# Work instructions:
Begin the copy at the line that contains "Mel spectrogram, 53.0", end it at the last line of the entries below, keep every word exact, and include no pictures.

=== Begin Enclosure ===

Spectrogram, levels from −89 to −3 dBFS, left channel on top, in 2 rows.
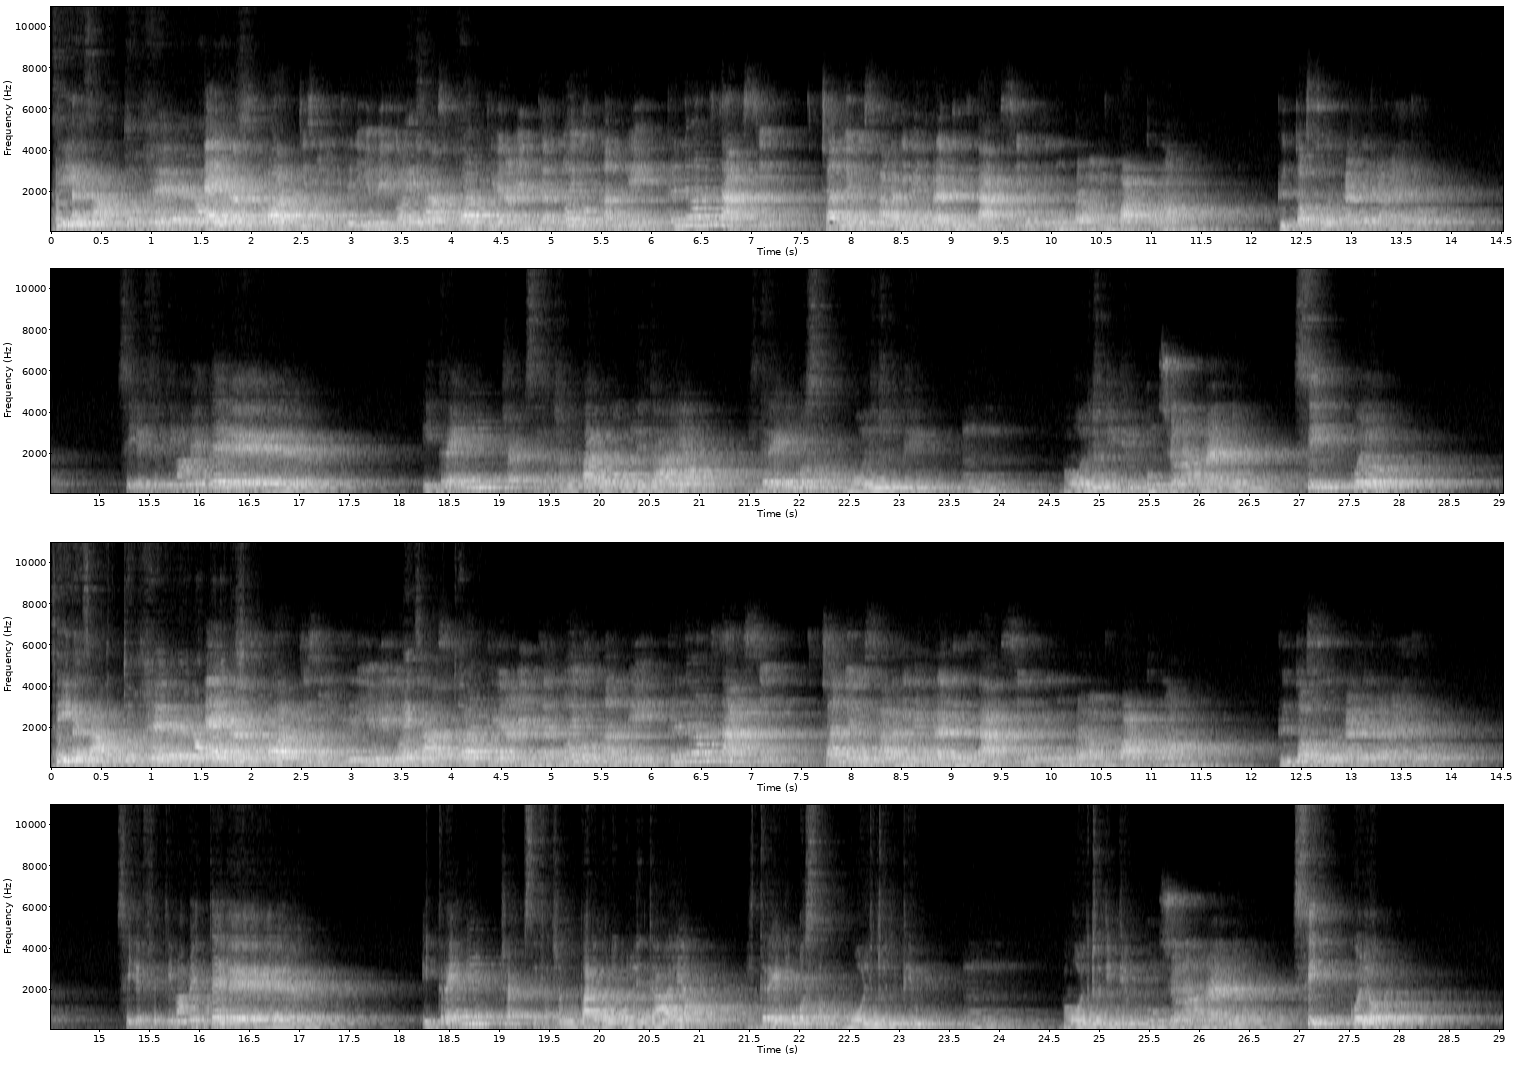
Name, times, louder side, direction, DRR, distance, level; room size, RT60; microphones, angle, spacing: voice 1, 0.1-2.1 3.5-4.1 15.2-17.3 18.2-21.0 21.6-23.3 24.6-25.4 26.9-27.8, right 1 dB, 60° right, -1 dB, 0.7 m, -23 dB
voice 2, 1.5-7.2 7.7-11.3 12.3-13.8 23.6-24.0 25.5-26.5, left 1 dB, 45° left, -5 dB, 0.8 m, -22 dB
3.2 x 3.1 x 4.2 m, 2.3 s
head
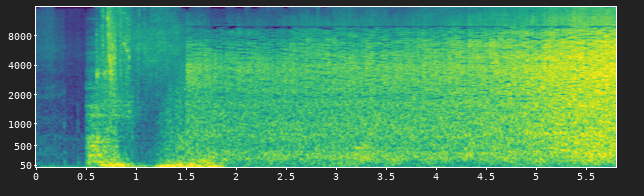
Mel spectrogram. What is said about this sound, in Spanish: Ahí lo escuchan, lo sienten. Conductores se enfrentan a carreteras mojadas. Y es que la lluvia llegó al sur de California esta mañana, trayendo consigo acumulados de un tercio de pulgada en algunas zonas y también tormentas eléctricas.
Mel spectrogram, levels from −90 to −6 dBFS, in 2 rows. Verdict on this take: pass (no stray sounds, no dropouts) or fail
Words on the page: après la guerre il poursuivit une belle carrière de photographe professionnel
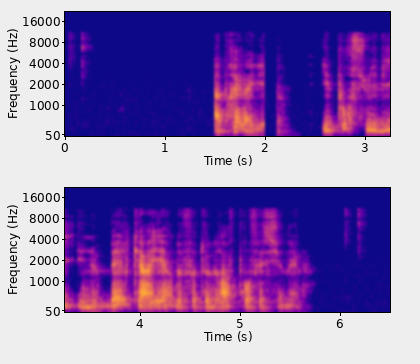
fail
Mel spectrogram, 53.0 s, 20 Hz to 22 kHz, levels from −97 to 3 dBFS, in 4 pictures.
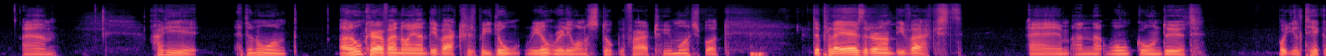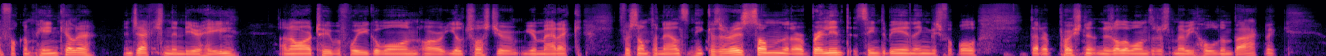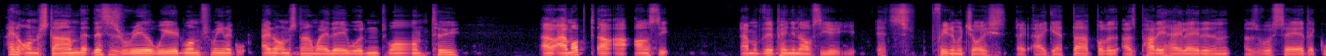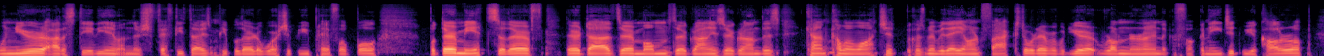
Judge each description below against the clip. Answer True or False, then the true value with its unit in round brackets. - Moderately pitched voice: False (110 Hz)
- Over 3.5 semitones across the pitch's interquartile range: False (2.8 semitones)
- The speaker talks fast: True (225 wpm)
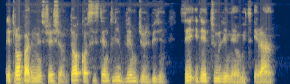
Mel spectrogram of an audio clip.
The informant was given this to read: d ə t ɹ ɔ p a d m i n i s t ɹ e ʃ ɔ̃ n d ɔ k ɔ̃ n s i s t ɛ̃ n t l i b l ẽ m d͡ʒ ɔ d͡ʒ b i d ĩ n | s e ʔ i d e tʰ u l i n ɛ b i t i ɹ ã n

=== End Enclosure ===

# Output of the task:
Mel spectrogram, 53.0 s, 20 Hz to 22 kHz, levels from −97 to 3 dBFS, in 4 pictures.
Judge each description below against the clip. Answer True or False, then the true value with its unit in round brackets. - Moderately pitched voice: False (110 Hz)
- Over 3.5 semitones across the pitch's interquartile range: False (2.8 semitones)
- The speaker talks fast: True (225 wpm)
Mel spectrogram of an audio clip.
The informant was given this to read: d ə t ɹ ɔ p a d m i n i s t ɹ e ʃ ɔ̃ n d ɔ k ɔ̃ n s i s t ɛ̃ n t l i b l ẽ m d͡ʒ ɔ d͡ʒ b i d ĩ n | s e ʔ i d e tʰ u l i n ɛ b i t i ɹ ã n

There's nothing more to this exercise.